The facts are that these dermestidae find violin cases a perfect home. It’s a dark place most of the time and evidently the horsehairs provide them with a delicious meal.

If your violin “lives” most of its life in a human-occupied home, it’s almost inevitable they will find their way into your violin case (our homes are host to thousands of species and billions, possibly trillions, of bugs and other microorganisms, many of which are beneficial).

Fortunately, there are a number of relatively easy steps one might take to keep them at bay, protect your bow, and reduce the number of visits you make to your preferred violin shop:

1. Breathing and light exposure – Air and light are what the bow bugs fear most. So open up the case, remove the bow and violin and allow each a few days of exposure to the open air. Do not leave it in direct sunlight.

2. Vacuum your case – The bugs leave their larvae (offspring) in nooks and crannies that might escape the air and light. But a good nozzle vacuuming will remove most if not all of them.

3. Repair/replace your bow – If your bow is already suffering from bow bug damage, it will be necessary to replace the bow hair. Your violin shop will or should be able to recognize when a repair or replacement is due to bow bugs.

4. Replace the case? – Particularly if it’s an old case that hasn’t been opened in a while, it might be a good idea to start over (while having the bow repaired) with a new case. But be forewarned, there are always bow bugs looking for new places to inhabit.

5. Store the bow outside the case? – In a situation of uncertainty about bow bugs living in your case, it might make sense to store the bow in a light, airy location until you can resolve what’s happening inside the case.

6. Kill them with sweet scents (not pesticides) – Essential oils such as rosemary oil, cedar oil, or cedar wood and cake of camphor, can be placed inside the case to repel bow bugs. Mothballs are believed to be harmful to human health, and pesticides might hurt the instrument.
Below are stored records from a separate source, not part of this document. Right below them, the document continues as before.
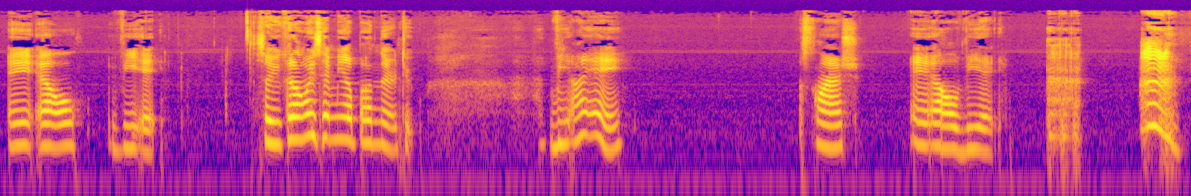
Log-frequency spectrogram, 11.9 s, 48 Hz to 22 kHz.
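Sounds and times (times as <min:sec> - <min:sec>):
speech: 0:00.4 - 0:01.7, 0:02.6 - 0:04.2, 0:05.4 - 0:06.3, 0:08.0 - 0:11.8
person clearing throat: 0:10.4 - 0:11.8.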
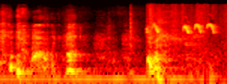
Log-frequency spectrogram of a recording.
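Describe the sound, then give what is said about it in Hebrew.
A human voice imitates a tiny baby bird chick, first with a few low vocal sounds and then with three quick, high-pitched chirps near the end. “גוזל קטן, תעשה לנו גוזל קטן”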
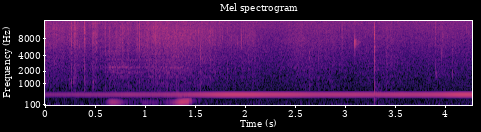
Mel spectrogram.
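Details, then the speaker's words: Simulated ASMR cranial nerve exam roleplay: a struck tuning fork is held on the bone behind the ear, and the listener reports when the vibration stops. A steady pure hum is heard, as in a bedside hearing test. "So, now let me use this turning fork. Do you know what it is and how I supposed to use it? Well, so what I'm going to do is to put it right behind your ear."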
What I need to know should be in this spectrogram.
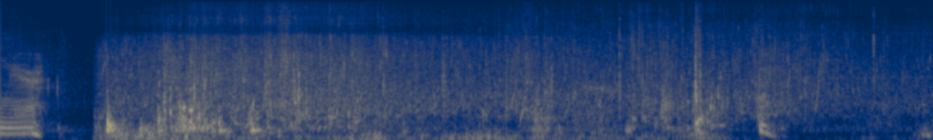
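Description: A plastic kayak hull scrapes over a shallow gravel riverbed.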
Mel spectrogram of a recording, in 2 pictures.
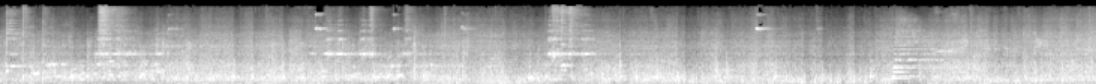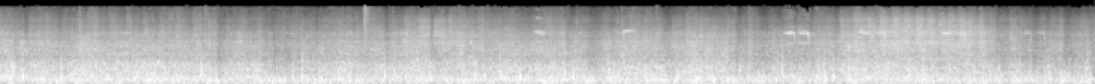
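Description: A diesel-hauled heritage train running along the track, heard from on board: a steady rumble and rattle of wheels and carriages. Short high squeals come three times in the first eight seconds.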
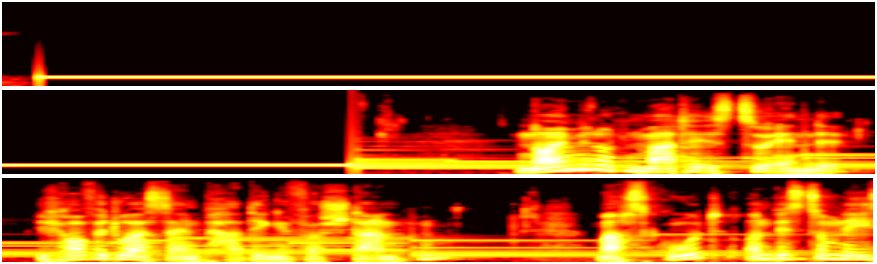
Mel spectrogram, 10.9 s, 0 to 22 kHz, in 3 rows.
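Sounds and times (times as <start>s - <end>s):
440 Hz pure steady sine tone: 0.1s - 5.2s
speech: 5.8s - 10.8s.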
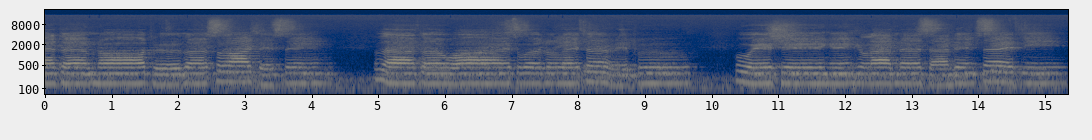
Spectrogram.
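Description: A Buddhist monk chanting Pali verses in a low male voice, on nearly level held notes, in three long phrases broken by short pauses for breath.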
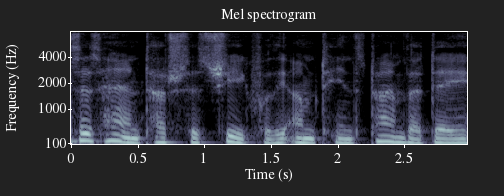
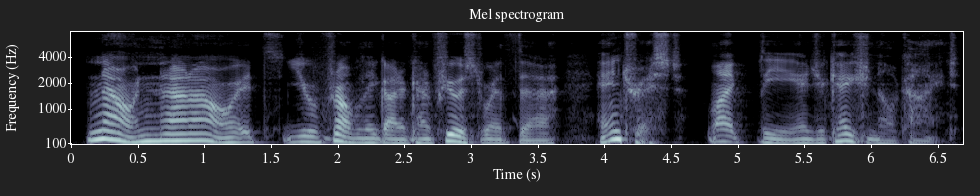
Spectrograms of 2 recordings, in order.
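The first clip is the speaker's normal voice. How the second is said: flustered; 4 semitones higher, 4 dB louder than usual. A narrator's reading. Flustered denial about scent.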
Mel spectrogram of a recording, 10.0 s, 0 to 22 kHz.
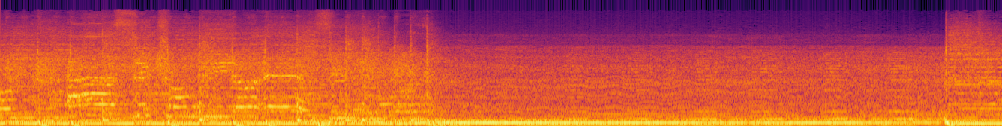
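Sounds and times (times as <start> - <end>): rock band instrumental: 0.0 - 10.0.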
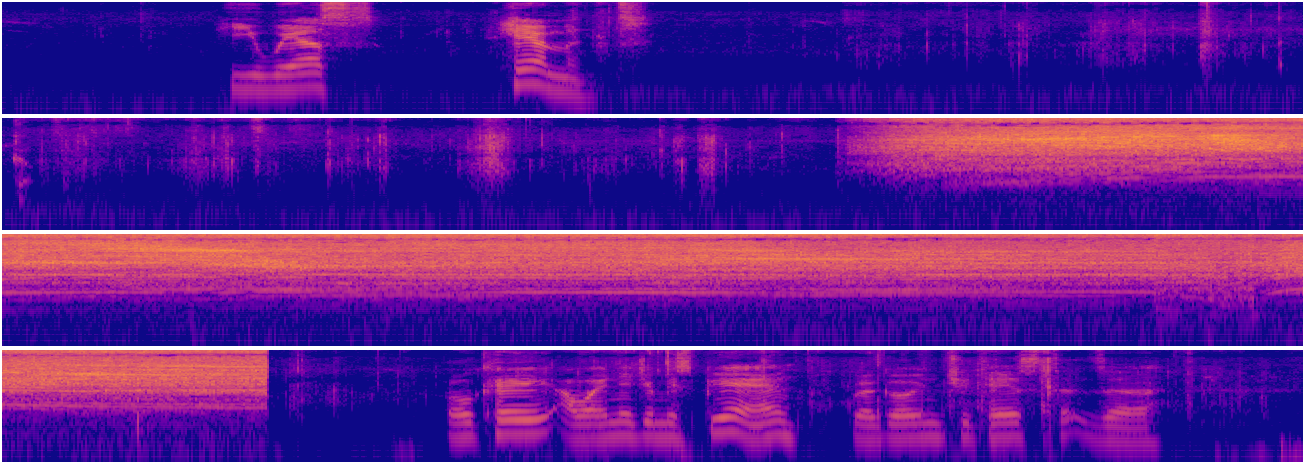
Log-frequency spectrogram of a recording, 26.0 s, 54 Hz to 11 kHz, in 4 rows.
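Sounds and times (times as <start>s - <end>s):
multi-tool motor whining: 10.7s - 20.9s.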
Perhaps one additional piece of advice is simply to play long and often. Making music with your stringed instrument brings more light and air to the instrument overall. The fiddler on the roof knew what he was doing!